Read our full Apple Mac mini with M1 review.
While it’s quite pricey, the Microsoft Surface Studio 2 is the best thing around for digital art students thanks to a gorgeous touchscreen that drops down low for comfortable touch and pen use. The better-than-4K display looks amazing, the touch screen supports both the Surface Pen and Surface Dial and the design is top-notch. The design alone would make this the best touchscreen all-in-one for drawing, but the addition of best-in-class pen support takes it up another level.
It should also be powerful enough to handle your coursework and a bit of gaming after hours because it has beefier processing and graphics hardware than the original Studio, as well as all-solid-state drives for storage, plus an even better version of the PixelSense display that offers enhanced brightness and contrast. It’s one of the best all-in-one computers we’ve seen, and our top pick for students who dream of being artists and media creators.
Read our full Microsoft Surface Studio 2 review.
The Raspberry Pi ushered in a new era of DIY tech, and the $35-$55 Raspberry Pi 4 Model B pushes that to new heights with a more powerful processor, 4K video output and an improved part selection.

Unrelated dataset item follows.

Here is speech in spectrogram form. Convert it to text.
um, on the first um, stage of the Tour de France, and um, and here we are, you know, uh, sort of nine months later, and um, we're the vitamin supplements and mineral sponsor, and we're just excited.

While this incredibly affordable DIY PC is powerful enough to work as a standalone PC in a pinch if you want to install Windows on it, that’s not really the ideal way to use this computer.
Instead, the Raspberry Pi 4’s real value for students lies in how many projects you can build with it. While it’s nothing more than a fancy circuit board out of the box, once you kit it out with a power supply, monitor(s), and whatever input devices you prefer, you can turn it into everything from a tiny PC to a web server to a home media center or a retro gaming machine.

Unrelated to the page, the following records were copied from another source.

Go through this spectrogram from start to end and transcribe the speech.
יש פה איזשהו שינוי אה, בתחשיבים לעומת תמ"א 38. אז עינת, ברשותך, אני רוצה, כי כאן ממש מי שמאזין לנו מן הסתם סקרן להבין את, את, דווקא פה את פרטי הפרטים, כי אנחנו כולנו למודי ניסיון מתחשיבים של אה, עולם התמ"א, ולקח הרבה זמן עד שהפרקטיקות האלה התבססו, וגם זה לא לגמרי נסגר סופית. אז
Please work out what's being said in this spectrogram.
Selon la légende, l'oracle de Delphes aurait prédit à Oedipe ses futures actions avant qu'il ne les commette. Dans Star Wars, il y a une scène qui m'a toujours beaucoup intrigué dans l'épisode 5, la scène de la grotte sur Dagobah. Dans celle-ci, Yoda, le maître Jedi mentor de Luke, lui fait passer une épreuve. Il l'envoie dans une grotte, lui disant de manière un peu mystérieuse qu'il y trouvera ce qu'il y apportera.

If you want a ready-made PC for homework and papers you’d be better off with another PC on this list, but if you want a cute little DIY PC board you can use for all sorts of cool student projects, you can’t go wrong with the Raspberry Pi.
Read our full Raspberry Pi 4 Model B review.

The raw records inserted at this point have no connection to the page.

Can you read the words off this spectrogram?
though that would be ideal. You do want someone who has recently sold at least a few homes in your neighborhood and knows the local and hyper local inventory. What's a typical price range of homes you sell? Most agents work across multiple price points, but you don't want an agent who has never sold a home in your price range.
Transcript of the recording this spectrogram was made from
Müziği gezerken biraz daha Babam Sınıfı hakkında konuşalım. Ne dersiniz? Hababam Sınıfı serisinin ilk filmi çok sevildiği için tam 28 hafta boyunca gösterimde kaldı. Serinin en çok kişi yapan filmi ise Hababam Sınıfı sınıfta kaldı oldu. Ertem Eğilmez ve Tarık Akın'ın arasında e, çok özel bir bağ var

How we test computers
As we evaluate and review all sorts of computers — such as best all-in-one computers, best gaming PC and best mini PCs — we run a series of standardized tests to measure how each machine performs, what uses it’s best suited to, and what sort of capability you get for the price.
These standard tests include generalized performance benchmark tests, like Geekbench 4 and 5 (for processor performance), 3DMark Fire Strike Ultra (for graphics), and a custom file transfer test to measure hard drive performance.
Gaming-oriented benchmarks test the performance of systems using current games, measuring the frame rates each desktop will produce in games like Tomb Raider, Far Cry: New Dawn, Red Dead Redemption 2 and Middle-earth: Shadow of War. We’ll also run individual game tests and the SteamVR performance test to evaluate how well-suited they are to the unique demands of virtual reality.
Most importantly, we spend a ton of time simply using each desktop computer for everyday activities. We watch movies, do work, play games, and blast music on the speakers, all to get a better sense of which ones are worth your money.